**** MATERIAL FOR THE TASK ****

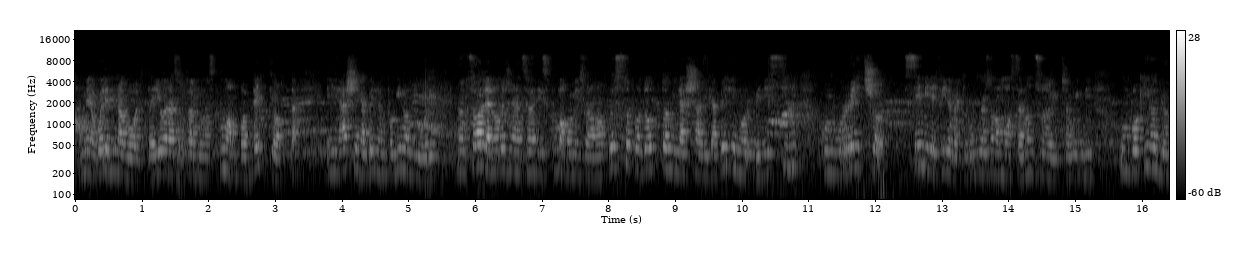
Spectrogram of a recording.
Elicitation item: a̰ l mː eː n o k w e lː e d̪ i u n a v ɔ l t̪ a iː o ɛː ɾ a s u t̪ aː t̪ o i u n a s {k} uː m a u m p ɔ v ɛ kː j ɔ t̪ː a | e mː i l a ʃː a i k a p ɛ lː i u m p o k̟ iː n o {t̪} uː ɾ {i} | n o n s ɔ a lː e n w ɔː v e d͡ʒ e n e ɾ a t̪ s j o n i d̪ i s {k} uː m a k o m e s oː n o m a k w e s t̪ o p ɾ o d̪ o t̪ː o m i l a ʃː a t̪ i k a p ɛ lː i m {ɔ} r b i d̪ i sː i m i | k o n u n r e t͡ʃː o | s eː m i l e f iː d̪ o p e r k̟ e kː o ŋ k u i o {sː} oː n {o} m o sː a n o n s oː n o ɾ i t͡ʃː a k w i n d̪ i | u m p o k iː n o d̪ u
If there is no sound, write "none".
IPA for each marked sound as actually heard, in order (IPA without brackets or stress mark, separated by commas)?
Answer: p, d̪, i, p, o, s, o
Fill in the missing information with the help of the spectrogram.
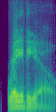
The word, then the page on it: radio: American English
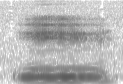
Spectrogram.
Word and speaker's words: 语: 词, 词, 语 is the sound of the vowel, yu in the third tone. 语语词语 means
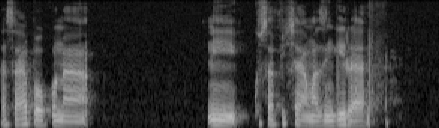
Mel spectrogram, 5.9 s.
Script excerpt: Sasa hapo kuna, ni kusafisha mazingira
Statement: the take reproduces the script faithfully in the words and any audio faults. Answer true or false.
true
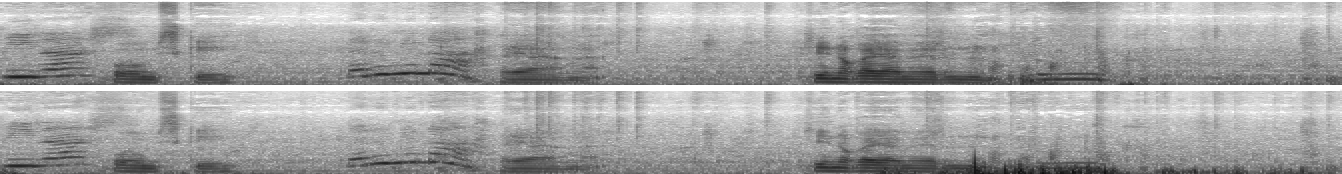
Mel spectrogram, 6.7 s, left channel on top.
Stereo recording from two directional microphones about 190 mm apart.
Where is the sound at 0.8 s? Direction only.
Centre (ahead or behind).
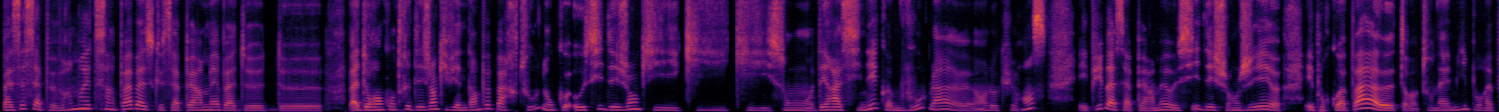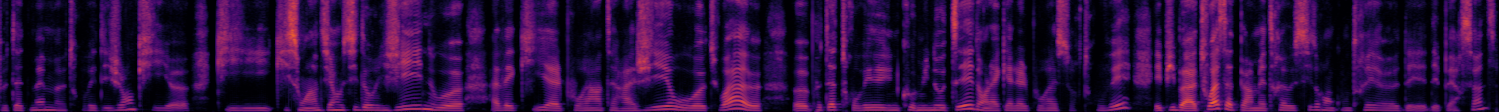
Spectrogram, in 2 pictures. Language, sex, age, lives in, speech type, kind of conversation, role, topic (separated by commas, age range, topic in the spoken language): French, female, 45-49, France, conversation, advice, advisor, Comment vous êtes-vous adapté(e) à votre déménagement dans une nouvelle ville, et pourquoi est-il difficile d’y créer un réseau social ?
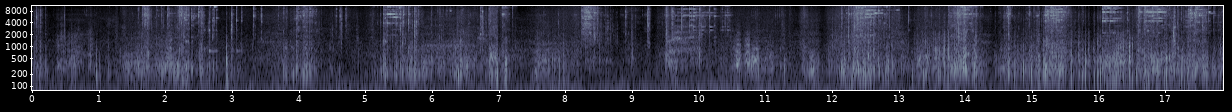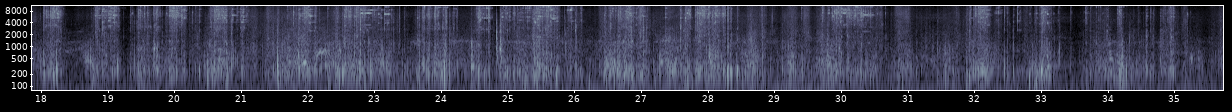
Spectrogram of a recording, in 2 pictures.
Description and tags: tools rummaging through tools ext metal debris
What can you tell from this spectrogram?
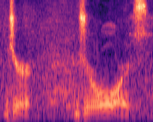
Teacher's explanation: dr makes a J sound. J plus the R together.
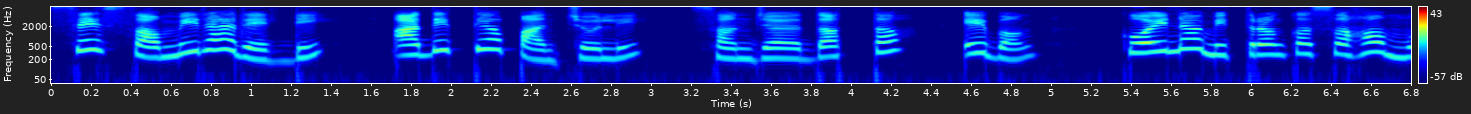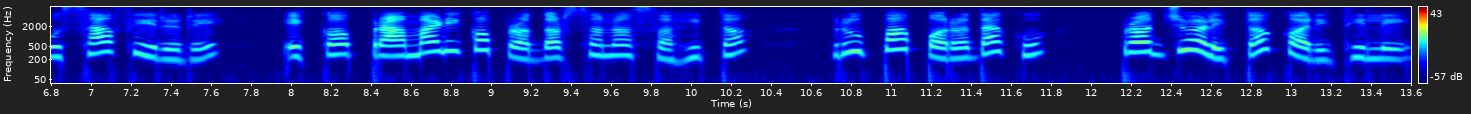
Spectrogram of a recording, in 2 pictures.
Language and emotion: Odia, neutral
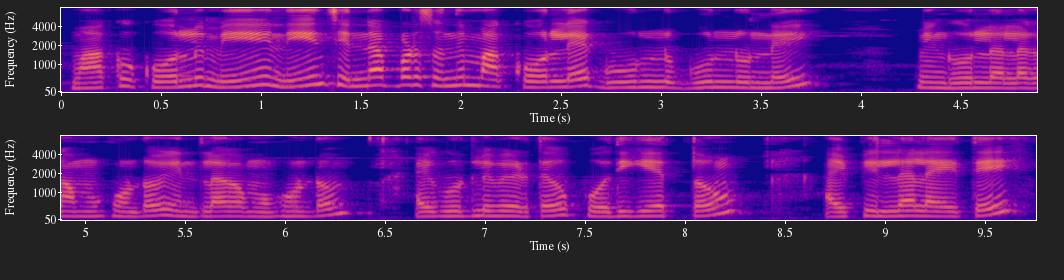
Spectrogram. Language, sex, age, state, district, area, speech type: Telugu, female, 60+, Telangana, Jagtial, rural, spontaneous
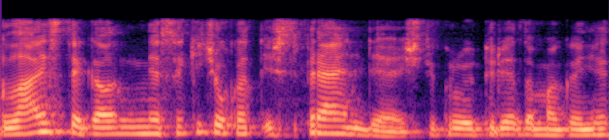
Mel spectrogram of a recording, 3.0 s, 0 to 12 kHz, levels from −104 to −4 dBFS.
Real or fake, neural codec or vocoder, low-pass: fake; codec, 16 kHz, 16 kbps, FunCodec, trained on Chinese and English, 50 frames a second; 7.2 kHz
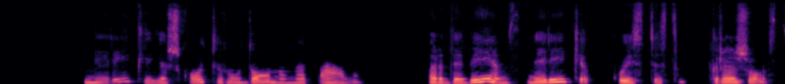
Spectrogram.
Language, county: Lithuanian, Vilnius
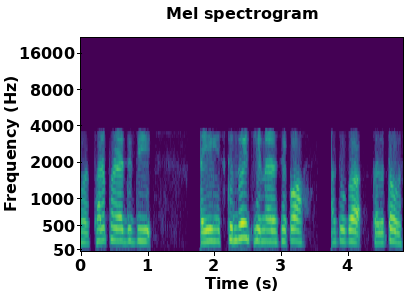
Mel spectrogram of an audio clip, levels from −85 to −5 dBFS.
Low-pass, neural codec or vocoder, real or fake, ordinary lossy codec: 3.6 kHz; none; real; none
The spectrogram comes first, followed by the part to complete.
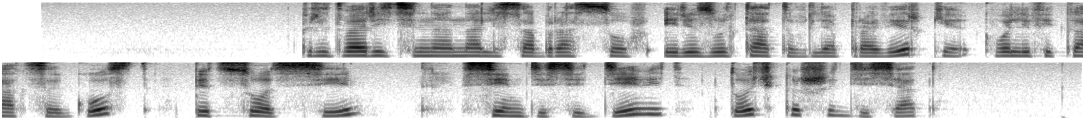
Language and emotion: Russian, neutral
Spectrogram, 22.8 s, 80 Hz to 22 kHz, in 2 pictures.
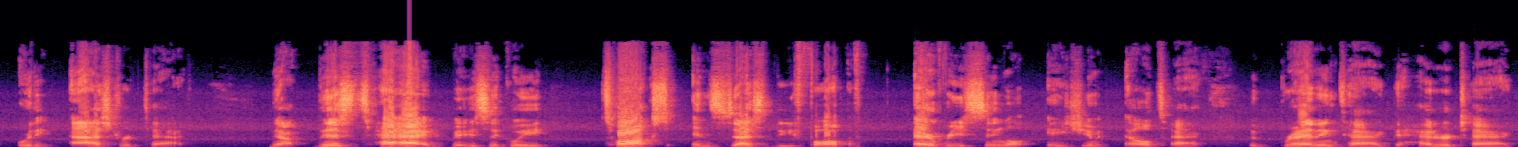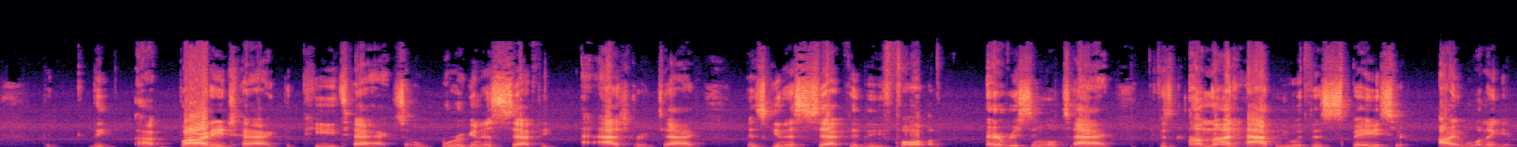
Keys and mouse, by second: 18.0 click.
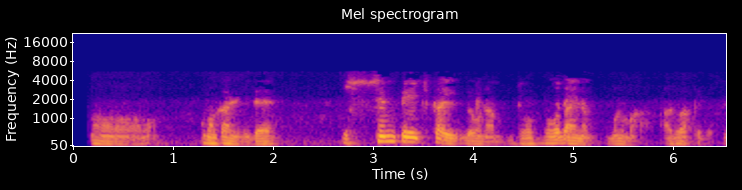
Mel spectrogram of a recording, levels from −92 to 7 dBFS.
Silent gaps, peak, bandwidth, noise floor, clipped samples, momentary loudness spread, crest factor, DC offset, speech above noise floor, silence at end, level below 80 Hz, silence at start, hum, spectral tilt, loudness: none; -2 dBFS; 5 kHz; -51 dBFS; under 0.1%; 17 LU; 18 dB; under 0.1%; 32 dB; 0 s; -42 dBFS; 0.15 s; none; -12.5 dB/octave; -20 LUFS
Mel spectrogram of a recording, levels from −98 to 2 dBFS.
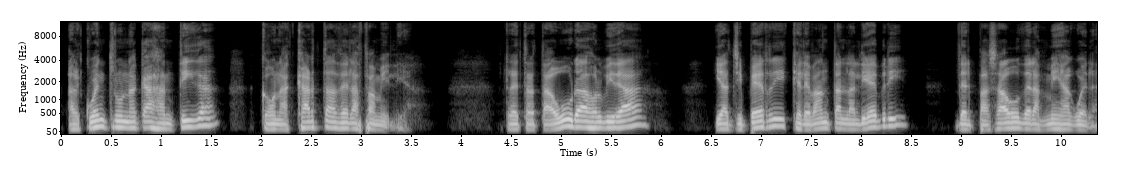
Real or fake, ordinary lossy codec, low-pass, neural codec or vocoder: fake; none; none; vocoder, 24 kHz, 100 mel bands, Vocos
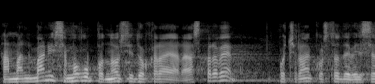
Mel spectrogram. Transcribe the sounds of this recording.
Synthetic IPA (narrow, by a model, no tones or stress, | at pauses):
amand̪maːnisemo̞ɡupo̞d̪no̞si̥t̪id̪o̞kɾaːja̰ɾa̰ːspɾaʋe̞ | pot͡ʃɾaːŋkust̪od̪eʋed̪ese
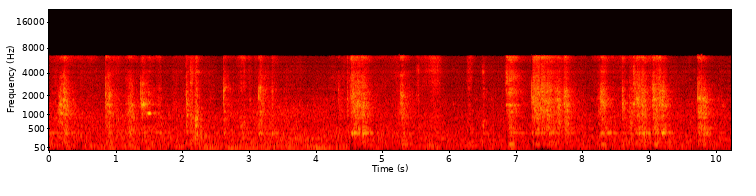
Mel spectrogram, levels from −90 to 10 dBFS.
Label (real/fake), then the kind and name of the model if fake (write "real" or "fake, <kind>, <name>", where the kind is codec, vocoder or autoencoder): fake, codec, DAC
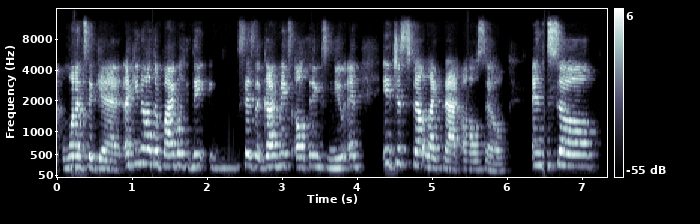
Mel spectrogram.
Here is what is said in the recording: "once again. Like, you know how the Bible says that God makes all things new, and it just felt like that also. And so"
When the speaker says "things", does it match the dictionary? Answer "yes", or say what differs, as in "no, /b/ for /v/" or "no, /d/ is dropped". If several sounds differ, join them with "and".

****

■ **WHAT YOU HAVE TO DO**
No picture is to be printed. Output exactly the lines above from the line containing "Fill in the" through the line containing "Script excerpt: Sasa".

■ **EXERCISE OUTPUT**
Fill in the missing information with the help of the spectrogram.
The word, then the page on it: radio: American English
Spectrogram.
Word and speaker's words: 语: 词, 词, 语 is the sound of the vowel, yu in the third tone. 语语词语 means
Mel spectrogram, 5.9 s.
Script excerpt: Sasa hapo kuna, ni kusafisha mazingira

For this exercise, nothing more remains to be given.